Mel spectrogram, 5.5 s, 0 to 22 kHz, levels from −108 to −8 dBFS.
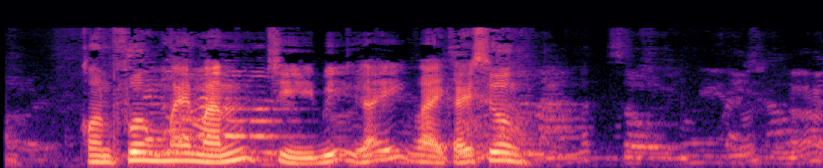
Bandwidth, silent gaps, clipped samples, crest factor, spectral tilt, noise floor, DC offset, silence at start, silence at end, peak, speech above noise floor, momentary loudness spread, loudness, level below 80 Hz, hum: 11.5 kHz; none; under 0.1%; 20 dB; -7 dB/octave; -52 dBFS; under 0.1%; 0.05 s; 0 s; -4 dBFS; 30 dB; 23 LU; -23 LUFS; -60 dBFS; none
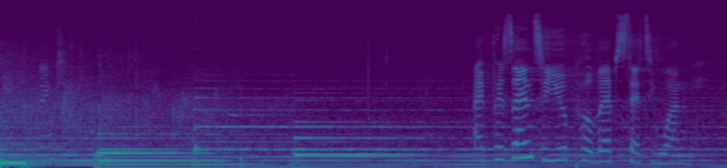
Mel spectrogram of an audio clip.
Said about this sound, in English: Let's welcome her with a clap offering. A clap.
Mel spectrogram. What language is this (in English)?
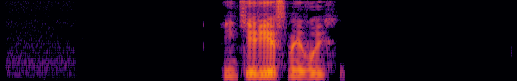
Russian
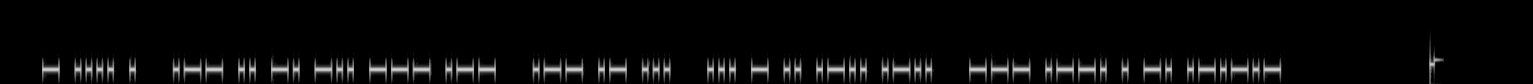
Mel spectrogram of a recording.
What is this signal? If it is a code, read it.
Morse code, heard as a keyed tone, about 22 wpm, 700 Hz. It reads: THE WINDOW WAS STILL OPEN.
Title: Sentences from Top 1600 Words 22wpm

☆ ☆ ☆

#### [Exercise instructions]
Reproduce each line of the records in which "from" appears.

#### [Written response]
Mel spectrogram, 5.5 s, 0 to 22 kHz, levels from −108 to −8 dBFS.
Title: Sentences from Top 1600 Words 22wpm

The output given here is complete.